**EXERCISE GOAL**
Exact copy, no pictures: return all the records as they stand.

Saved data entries
════
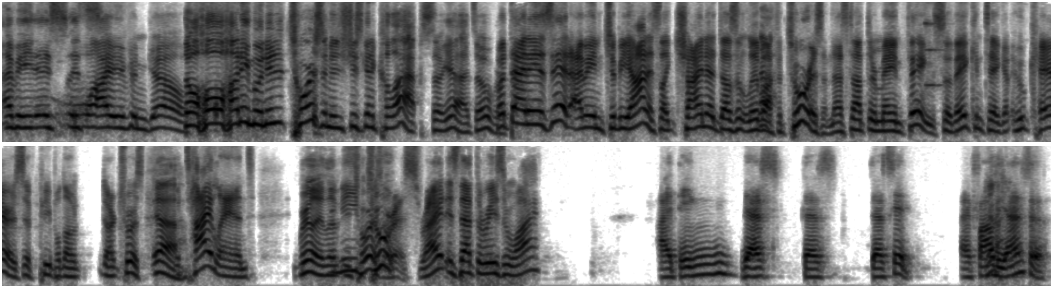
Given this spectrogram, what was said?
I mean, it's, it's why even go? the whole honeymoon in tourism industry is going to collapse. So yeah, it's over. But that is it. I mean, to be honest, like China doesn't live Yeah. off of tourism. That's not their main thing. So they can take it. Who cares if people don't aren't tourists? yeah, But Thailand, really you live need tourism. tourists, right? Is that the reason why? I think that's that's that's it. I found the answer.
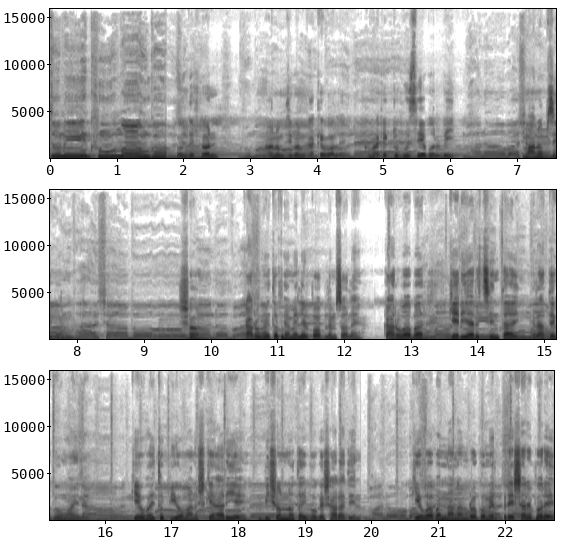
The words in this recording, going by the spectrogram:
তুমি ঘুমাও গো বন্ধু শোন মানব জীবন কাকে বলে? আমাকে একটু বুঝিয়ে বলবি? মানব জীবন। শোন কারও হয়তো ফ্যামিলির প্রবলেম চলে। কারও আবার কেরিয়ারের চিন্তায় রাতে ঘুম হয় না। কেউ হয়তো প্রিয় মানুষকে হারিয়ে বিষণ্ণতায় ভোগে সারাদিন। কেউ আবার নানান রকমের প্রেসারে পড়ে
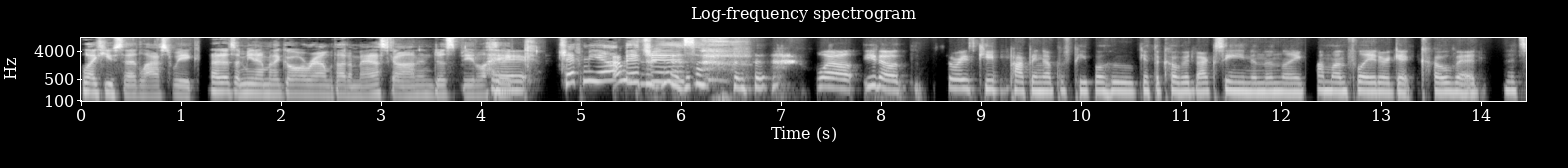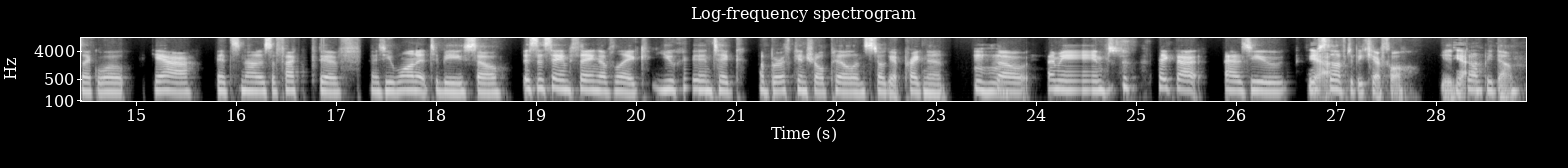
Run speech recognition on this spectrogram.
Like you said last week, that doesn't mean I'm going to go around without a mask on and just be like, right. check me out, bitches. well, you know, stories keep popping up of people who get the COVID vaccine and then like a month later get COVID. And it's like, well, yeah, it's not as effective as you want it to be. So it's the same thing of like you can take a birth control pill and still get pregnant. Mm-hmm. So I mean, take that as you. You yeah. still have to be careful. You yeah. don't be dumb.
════
**RESULT OF THIS TASK**
Given this spectrogram, what was said?
I mean, it's, it's why even go? the whole honeymoon in tourism industry is going to collapse. So yeah, it's over. But that is it. I mean, to be honest, like China doesn't live Yeah. off of tourism. That's not their main thing. So they can take it. Who cares if people don't aren't tourists? yeah, But Thailand, really you live need tourism. tourists, right? Is that the reason why? I think that's that's that's it. I found the answer.
The words in this recording, going by the spectrogram:
তুমি ঘুমাও গো বন্ধু শোন মানব জীবন কাকে বলে? আমাকে একটু বুঝিয়ে বলবি? মানব জীবন। শোন কারও হয়তো ফ্যামিলির প্রবলেম চলে। কারও আবার কেরিয়ারের চিন্তায় রাতে ঘুম হয় না। কেউ হয়তো প্রিয় মানুষকে হারিয়ে বিষণ্ণতায় ভোগে সারাদিন। কেউ আবার নানান রকমের প্রেসারে পড়ে
Run speech recognition on this spectrogram.
Like you said last week, that doesn't mean I'm going to go around without a mask on and just be like, right. check me out, bitches. well, you know, stories keep popping up of people who get the COVID vaccine and then like a month later get COVID. And it's like, well, yeah, it's not as effective as you want it to be. So it's the same thing of like you can take a birth control pill and still get pregnant. Mm-hmm. So I mean, take that as you. You yeah. still have to be careful. You yeah. don't be dumb.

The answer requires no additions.